I hadn't been sure what, if anything, I should tell her about the evaluation, but since she asked the question right then I tried to say as diplomatically as I could that the evaluator (who she knows from her current kindergarten) would play games with her and ask her questions and help us decide. I thought I was being vague enough but Rimonit immediately went in for the kill, asking: "So if I get the questions right I'll go to first grade and if I get them wrong I'll go to kindergarten again?"

I was totally floored and really didn't want her to think that. I ended up essentially telling her (and repeated it in various ways over the next few days, so I hope it sunk in) that there were no right and wrong answers because the whole point was to see what was best for Rimonit, so whatever she answered would be a good answer because it was her answer and would therefore help us do what was best for her.

I hope that was the "right answer" for me to give, and remain kind of horrified yet impressed that she came up with that question in the first place.


I have also noticed that very recently Kinneret has been asking some thinking questions that are more along the lines of the sort of thing Rimonit would pick up on, like on the first day of Pesach, it was Kinneret who asked why we said "hamotzi lechem min haaretz" even though the food we were saying a bracha on was matza, not lechem (bread). Must be the influence of Eliyahu Hanavi rubbing off on her. (And if you don't get that, see post above.)

Ani backpack!

Moriya has been combining words more and more - it's hard to believe how much she's talking. Her latest favorite combo is "Ani [me] backpack!" since she has now decided she needs a backpack just like her sisters have. She even puts it on herself (okay, not exactly the right way, but still) and puts her water bottle in it.

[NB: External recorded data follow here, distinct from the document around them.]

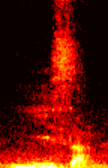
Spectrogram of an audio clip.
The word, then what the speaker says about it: Yisa: Quand vous avez le son avec Y, ça donne yi, yi, yisa, yisa, yisa. Donc on prononce yisa et vous voyez aussi avec le nom de Esaïe, ça donne yisaya, yisaya.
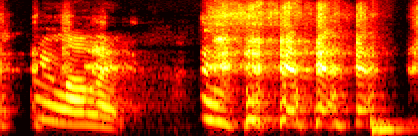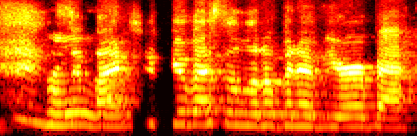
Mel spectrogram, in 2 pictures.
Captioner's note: laughs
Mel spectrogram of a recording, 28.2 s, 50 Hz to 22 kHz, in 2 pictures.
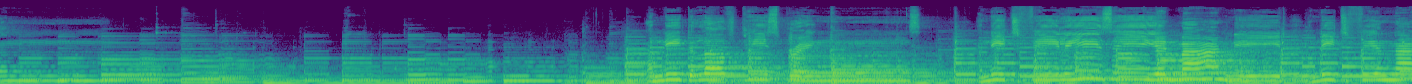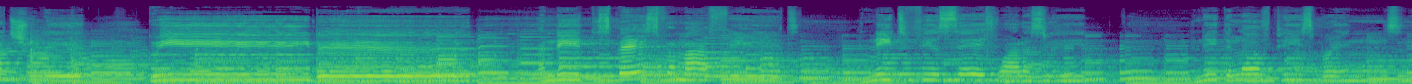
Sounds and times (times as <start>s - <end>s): Music: 0.0s - 28.2s.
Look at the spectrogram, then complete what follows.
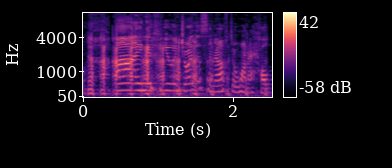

She knows both "ani" and "me," and is a particular fan of "mummy," which means both "yummy" and "tummy." She is also a momma's girl, if only in the sense that she likes her pajamas ("mommas!") - especially the warm winter ones (no longer in use), since those are easily identifiable. (Though we had to put a shirt on top to keep her from unzipping them in her crib). As for her actual mummy/momma, I'm still "Ama" to her.

She has also taken to dolls within the last few months. She sometimes tries to feed her doll from her bottle, and this morning I heard her shushing a doll. I guess she must be picking it up from gan, since her sisters haven't been so into dolls recently.

She has also become more aware of her toileting needs. Though in the long run I know this is likely to make it easier for her to be toilet trained, in the short term it's kind of annoying when she wants to be changed every time she pees or announces a poo half an hour in advance. We have taken to requiring evidence before agreeing to change her, lest we run out of diapers within the day.